Would you buy a second-hand bra for more than US$7,000? How about a worn glove for US$500,000? You might, if you knew their original owners were Marilyn Monroe and Michael Jackson.
Celebrity memorabilia, through a combination of interest in the subject and in investment, has become big business. Marilyn Monroe's white dress from The Seven Year Itch fetched US$4.6 million; Michael Jackson's red-and-black Thriller jacket sold for US$1.8 million; and Judy Garland's The Wizard of Oz frock netted almost US$1 million.
The reasons behind collectors' interest can vary. In the case of the Thriller jacket, its new owner will take it on tour to raise money for children's charities. But for many others, it's just a way of getting close to the celebrity. 'Entertainment memorabilia has a nostalgic value that other markets don't have,' says Stephanie Connell, head of entertainment memorabilia at Bonhams. 'People can instantly relate to it [and] a lot of memorabilia is quite accessible. You can pick pieces up for a few hundred dollars all the way up to several million dollars. It's a broad-ranging market.'
Connell says most collectors who buy at auctions are people who want pieces in their homes. Other auction houses agree. Neil Roberts, head of popular culture at Christie's, says: 'The most specialised tend to be connoisseurs of a particular star, musician, item or genre, who will be always seeking that one special item to complete their collection.'
Dr Hoffman Ma is one such connoisseur. The Macau-based businessman bought his first piece of memorabilia - the bejewelled single glove Michael Jackson wore to the Grammys - after his uncle, also a collector, considered buying it for his own collection.
'I thought it would be a better to share it with all of Michael's fans in the China region,' he says. His gallery at Ponte 16 in Macau exhibits the glove, along with 40 other Jackson artifacts, for free.
Scott Fortner collects and exhibits for a similar reason. As one of the world's foremost collectors of Marilyn Monroe memorabilia, Fortner started out by collecting books on the actress when he was a child. He soon moved up to collecting her personal items after stumbling across them in an auction catalogue.
'It's amazing just to hold the piece in your hand, whether it's a shirt or a dress that she wore, a cheque that she signed, or some make-up that still shows trails of her fingertips,' he says.
Fortner regularly exhibits his collection around the world, finding pleasure in sharing parts of Monroe's life with other enthusiasts. But with many of the blond bombshell's pieces selling for high premiums these days, would he ever consider cashing in? 'I couldn't imagine selling anything,' he says. 'It's my passion.'

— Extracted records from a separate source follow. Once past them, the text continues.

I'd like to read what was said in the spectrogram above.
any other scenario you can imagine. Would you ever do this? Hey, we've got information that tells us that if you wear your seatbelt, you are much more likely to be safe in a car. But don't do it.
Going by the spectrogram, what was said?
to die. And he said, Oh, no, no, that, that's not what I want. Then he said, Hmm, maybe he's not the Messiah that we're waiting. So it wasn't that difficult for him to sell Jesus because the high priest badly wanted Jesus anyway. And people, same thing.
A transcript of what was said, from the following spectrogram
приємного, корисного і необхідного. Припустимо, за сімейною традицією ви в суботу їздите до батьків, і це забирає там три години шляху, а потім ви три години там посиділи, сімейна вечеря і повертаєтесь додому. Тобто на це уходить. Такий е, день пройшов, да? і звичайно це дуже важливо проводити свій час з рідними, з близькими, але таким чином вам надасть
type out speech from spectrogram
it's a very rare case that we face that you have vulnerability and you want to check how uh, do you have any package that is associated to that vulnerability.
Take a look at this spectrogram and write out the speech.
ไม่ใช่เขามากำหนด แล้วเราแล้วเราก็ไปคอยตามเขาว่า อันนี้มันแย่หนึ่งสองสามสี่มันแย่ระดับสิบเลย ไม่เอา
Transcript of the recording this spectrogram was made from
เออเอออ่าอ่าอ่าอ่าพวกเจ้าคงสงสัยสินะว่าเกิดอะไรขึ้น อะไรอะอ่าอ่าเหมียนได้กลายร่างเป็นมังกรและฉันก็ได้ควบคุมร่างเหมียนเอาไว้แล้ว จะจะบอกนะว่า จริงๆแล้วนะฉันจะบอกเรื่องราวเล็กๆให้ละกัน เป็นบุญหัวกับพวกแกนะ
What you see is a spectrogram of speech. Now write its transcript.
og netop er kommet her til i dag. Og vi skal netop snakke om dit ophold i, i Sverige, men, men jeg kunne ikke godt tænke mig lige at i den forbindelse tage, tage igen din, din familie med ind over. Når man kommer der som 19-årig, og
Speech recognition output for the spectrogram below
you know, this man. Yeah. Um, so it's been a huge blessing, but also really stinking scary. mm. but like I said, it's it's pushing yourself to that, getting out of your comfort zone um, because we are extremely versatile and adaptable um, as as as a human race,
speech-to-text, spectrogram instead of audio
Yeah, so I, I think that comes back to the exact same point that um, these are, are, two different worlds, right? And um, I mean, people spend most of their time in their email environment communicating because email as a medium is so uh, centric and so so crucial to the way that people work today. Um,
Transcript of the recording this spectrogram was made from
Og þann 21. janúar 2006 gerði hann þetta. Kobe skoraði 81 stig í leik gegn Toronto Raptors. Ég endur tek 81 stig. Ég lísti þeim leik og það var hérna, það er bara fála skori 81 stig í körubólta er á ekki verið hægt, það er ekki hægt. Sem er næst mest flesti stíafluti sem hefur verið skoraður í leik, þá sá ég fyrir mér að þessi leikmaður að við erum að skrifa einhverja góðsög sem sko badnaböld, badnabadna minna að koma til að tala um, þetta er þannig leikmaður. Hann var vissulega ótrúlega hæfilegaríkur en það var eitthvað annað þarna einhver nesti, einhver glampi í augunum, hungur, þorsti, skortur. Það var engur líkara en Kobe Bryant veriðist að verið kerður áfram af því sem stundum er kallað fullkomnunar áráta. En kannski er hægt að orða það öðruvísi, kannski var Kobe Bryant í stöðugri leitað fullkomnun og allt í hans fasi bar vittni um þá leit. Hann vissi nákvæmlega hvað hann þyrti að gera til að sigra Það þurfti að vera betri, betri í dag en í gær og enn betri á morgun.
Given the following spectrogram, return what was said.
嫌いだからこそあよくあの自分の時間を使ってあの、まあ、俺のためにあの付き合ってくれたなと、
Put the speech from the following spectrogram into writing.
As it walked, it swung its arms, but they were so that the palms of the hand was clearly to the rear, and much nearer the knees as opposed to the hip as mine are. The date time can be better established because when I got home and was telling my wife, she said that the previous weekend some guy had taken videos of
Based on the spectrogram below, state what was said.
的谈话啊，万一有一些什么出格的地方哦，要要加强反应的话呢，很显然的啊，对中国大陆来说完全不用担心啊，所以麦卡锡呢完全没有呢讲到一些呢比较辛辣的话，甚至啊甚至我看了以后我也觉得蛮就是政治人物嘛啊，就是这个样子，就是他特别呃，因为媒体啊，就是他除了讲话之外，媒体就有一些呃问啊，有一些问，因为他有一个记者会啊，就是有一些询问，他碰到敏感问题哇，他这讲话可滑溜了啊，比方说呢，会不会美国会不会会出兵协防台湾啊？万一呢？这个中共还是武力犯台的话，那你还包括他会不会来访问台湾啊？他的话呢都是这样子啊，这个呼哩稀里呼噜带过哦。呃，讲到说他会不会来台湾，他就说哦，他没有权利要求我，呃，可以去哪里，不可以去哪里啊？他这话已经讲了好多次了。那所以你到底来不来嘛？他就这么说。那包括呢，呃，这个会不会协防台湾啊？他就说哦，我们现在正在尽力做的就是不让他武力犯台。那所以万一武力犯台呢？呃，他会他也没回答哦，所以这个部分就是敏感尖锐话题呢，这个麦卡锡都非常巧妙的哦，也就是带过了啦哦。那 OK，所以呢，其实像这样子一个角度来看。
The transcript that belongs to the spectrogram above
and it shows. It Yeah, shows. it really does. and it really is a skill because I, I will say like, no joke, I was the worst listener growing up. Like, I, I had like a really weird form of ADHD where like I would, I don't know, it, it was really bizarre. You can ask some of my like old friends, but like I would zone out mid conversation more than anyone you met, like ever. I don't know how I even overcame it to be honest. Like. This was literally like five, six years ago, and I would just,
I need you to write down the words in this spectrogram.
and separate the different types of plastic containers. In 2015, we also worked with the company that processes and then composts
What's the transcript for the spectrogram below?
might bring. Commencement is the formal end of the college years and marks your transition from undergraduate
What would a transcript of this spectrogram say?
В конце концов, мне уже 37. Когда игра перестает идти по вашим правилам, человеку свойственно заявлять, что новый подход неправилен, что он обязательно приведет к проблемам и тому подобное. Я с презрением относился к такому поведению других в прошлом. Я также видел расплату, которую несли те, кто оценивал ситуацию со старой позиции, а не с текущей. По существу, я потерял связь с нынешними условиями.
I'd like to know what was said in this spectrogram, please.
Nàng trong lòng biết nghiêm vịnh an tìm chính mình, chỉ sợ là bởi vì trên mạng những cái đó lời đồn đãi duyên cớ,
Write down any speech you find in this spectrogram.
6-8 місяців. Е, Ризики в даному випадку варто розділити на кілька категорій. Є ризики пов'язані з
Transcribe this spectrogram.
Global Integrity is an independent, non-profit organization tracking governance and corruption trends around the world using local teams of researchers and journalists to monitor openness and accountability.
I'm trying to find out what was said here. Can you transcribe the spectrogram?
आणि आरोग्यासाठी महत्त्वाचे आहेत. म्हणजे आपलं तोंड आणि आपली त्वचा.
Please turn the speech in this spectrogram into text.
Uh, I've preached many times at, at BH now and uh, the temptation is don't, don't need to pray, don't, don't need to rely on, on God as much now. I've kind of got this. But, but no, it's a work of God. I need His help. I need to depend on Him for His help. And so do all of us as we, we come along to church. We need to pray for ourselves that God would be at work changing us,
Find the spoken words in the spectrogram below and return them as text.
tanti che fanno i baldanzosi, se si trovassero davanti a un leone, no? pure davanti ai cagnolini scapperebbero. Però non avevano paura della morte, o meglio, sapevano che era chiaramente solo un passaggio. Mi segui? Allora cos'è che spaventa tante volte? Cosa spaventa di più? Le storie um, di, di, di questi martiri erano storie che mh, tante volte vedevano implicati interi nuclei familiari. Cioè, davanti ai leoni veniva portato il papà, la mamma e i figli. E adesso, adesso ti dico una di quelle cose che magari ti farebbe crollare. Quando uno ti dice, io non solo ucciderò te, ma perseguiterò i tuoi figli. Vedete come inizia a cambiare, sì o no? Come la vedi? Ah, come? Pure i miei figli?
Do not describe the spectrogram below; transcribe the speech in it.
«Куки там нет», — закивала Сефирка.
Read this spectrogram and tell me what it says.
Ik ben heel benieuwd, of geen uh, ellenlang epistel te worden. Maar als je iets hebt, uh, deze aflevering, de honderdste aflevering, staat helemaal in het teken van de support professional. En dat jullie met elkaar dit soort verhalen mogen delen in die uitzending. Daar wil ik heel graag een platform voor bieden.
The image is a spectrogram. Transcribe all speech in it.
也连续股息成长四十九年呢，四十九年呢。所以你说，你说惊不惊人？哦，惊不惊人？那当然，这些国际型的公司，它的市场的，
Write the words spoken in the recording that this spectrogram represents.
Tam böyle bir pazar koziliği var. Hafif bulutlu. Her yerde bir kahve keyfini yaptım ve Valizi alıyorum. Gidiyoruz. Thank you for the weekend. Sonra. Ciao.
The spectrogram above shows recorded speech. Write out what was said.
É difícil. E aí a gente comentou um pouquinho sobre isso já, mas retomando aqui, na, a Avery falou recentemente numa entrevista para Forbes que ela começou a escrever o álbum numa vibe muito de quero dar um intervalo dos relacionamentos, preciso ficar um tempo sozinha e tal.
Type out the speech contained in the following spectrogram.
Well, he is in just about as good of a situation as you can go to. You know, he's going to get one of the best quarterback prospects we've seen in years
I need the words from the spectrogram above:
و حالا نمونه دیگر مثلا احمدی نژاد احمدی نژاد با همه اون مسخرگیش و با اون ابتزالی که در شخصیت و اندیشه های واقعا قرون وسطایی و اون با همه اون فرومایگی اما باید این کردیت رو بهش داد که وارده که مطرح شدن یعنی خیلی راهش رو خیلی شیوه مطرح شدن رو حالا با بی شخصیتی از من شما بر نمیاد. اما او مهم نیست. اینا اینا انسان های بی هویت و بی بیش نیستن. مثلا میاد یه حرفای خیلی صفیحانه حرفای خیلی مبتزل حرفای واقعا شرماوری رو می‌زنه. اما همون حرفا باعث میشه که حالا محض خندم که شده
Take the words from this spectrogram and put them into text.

But despite Fortner's lack of monetary interest, some collectors are starting to see investment opportunities in celebrity memorabilia. 'People in financial institutions are starting to look at it more like a serious investment,' says Darren Julien of Julien's Auctions, which hosted the region's first celebrity memorabilia auction in Macau last year. 'These artifacts are one of a kind and they are ways to diversify the portfolio as part of investing in art.'
A little black dress worn by Monroe originally sold at a 1999 Christie's auction for US$23,000. It went back on the block at Julien's last May and fetched US$348,000.
Chetan Trivedi is CEO of Marquee Capital, a fund that invests solely in celebrity memorabilia. He has seen the value of the fund rise 23 per cent since it was launched in 2007. Much of that is due to exhibition touring - a clever way of using fan interest to boost value.
For example, its Simply Madonna exhibition recently finished its run at Macau's City of Dreams. It featured a collection of the pop diva's stage costumes, accessories and personal items. Trivedi considers the Madonna pieces as long-term investments believing that, in 10 to 20 years, the singer's status will be on par with Marilyn Monroe.
'She hits all the boxes,' he says. 'Her costumes after 1993 don't even come on the market and it's her iconic status that will help the investment portfolio.'
For memorabilia to be easily sellable, it must be 'unique, or at the very least, very rare and you need to invest in items that others aspire to own,' he says.
The more personal the items are, the more you can expect to fork out - and, of course, get back in return.
'The items are going to continue to increase because of supply and demand,' Julien says.
'They will continue to increase as these celebrities are immortalised.'